setup vim autocompletion (on debian 10)

I think youcomplteme is a great autocompletion addon for vim. It's simple but effecite. It's also packaged for debian.

sudo apt install vim-addon-manager vim-youcompleteme python3-future
vam install youcompleteme
echo 'let g:ycm_global_ycm_extra_conf = "/usr/lib/ycmd/ycm_extra_conf.py"' >> ~/.vimrc
echo 'filetype on' >> ~/.vimrc

That's it. I've been using this for years and I'm quite happy with it.

Note: python3-future is required as a workaround, because debian ships a old version of youcompleteme. When you're developing python and use virtual-env, this can hide the future module form you path. This then triggers the previously mentioned bug. vim will prompt YouCompleteMe unavailable: No module named 'future' on startup. An easy mitigation is to just install that moduel to your venvs too, eg. with: python3 -m pip install future.

Semantic versioning

I think it's funny how version numbering actually is a engineering technique for avoiding incompatibilities, but made it's way to popular culture. I guess it's hard to escape hearing about Web 2.0, Industry 4.0, or whatever. Thou isn't Web 2.0 already a thing of the past?

Anyway version numbering actually is an great engineering tool. Especially when done right. So here's how it's supposed to work:


I wonder why this never was topic at school/university for me.

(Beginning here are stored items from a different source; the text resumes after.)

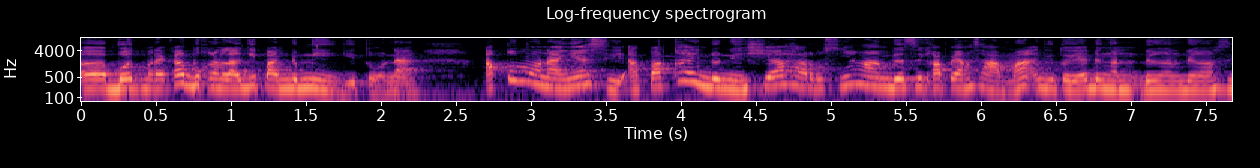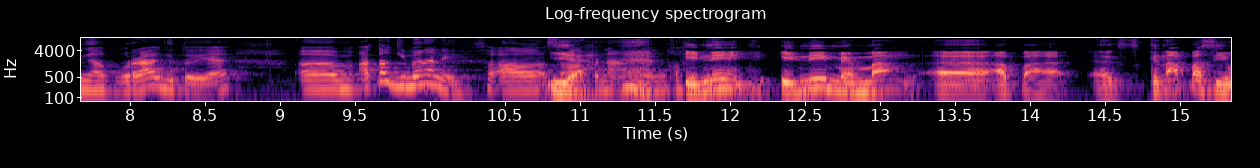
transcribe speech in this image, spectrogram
uh, buat mereka bukan lagi pandemi gitu. Nah, aku mau nanya sih, apakah Indonesia harusnya ngambil sikap yang sama gitu ya dengan dengan dengan Singapura gitu ya? Um, atau gimana nih soal soal yeah. penanganan COVID? Ini ini memang uh, apa? Uh, kenapa sih?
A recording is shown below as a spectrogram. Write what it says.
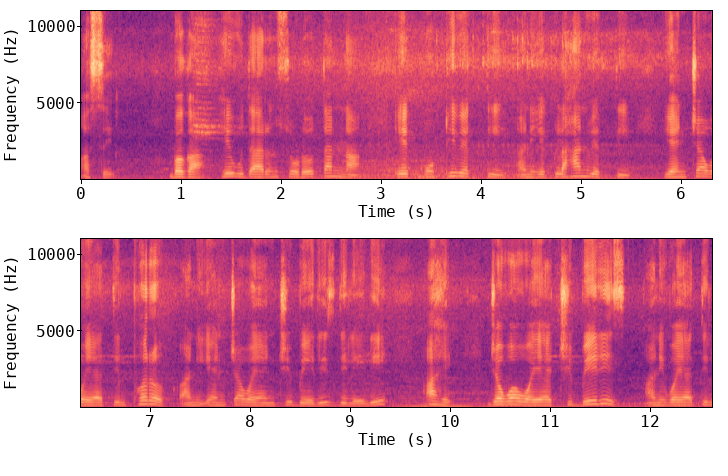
असेल? बघा हे उदाहरण सोडवताना एक मोठी व्यक्ती आणि एक लहान व्यक्ती यांच्या वयातील फरक आणि यांच्या वयांची बेरीज दिलेली आहे. जेव्हा वयाची बेरीज आणि वयातील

Reproducible Builds Manifesto

I occasionally encounter people who never heard about reproducible builds before. Since this is a very important technique I thought I should share the link.

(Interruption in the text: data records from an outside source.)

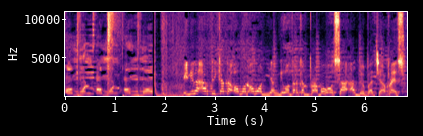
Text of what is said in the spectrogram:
Omon omon omon Inilah arti kata omon-omon yang dilontarkan Prabowo saat debat Capres.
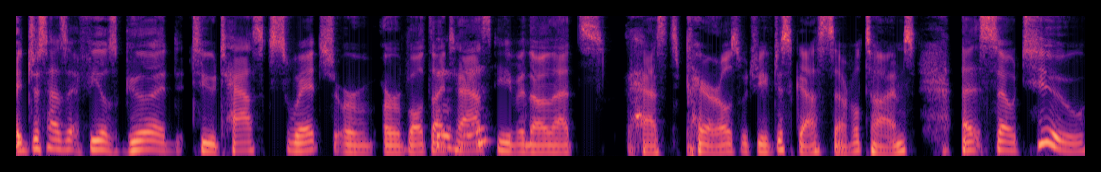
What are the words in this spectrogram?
it just has it feels good to task switch or or multitask even though that's has its perils which we've discussed several times uh, so two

It's basically a technique for making sure software was not tampered with. Overall I think every piece of software should be built reproducibly, especially infrastructure like libraries, operating systems, app-stores etc...

Keep a Changelog dot com

Sometimes it's helpful reading through a changelog. Not may projects keep one. Often enough they're not well kept either. Today I stumbled upon a nice guide for structuring changelogs, I really hope this becomes an industry standard:


su was weird today

I can't login into some accounts on some of my GNU/Linux systems. eg. Because some of them are service accounts with no login shell, or simply because it's impolite logging-in to other peoples accounts.

But I needed to know whether one specific account was member of a group. Using sudo that's trivial.

sudo -u $USERNAME groups

Using su thou requires to also specify -p (aka. --preserve-environment).

su $USERNAME -p -c groups

Not hard either, but a bit unintuitive, especially when the error message just says: This account is currently not available.

use htop to inspect disk loads

Though iotop is very useful, I was made aware that htop also has support for displaying IO meters. Here's how to add such a column:

  1. Start htop
  2. press F2
  3. go to Columns
  4. select IO_RATE from available columns

There are a couple of other interesting columns in there as well. Definitely worth a look.

Run software with graphic ui using sudo on Debian 9

Sometimes it's necessary to run software as root. For example when running KVM for booting a local hard drive, flash drive, sd-card etc.

# allow kvm to open a window while running as root
xhost +si:localuser:root

Getting TLS certs with lets encrypt (certbot) for a Debian 9 (Stretch) Server running Nginx

I needed to get TLS certs with lets encrypt for a Debian 9 (Stretch) with nginx web-server.

It's super easy to get TLS certificates with certbot. Please note that there are several ways to do a ACME verification. Using apache looks similar to using nginx. There's also a standalone server built into certbot should you have no http server running.

# install required packages
sudo apt install certbot python-cerbot-nginx

# get certificates
# use the fqdn (full qualified domain name) of the machine you're running
# this on instead or example.com. Also supply a mail address for
# notifications from lets encrypt instead of hostmaster@example.com
sudo certbot certonly --agree-tos --nginx -d example.com -m hostmaster@example.com

# add cronjob for renewing certs
sudo bash -c '(crontab -l; echo "@daily certbot renew --quiet") | crontab -'

That's it. Go ahead and take a look at your certificates.

sudo ls -l /etc/letsencrypt/live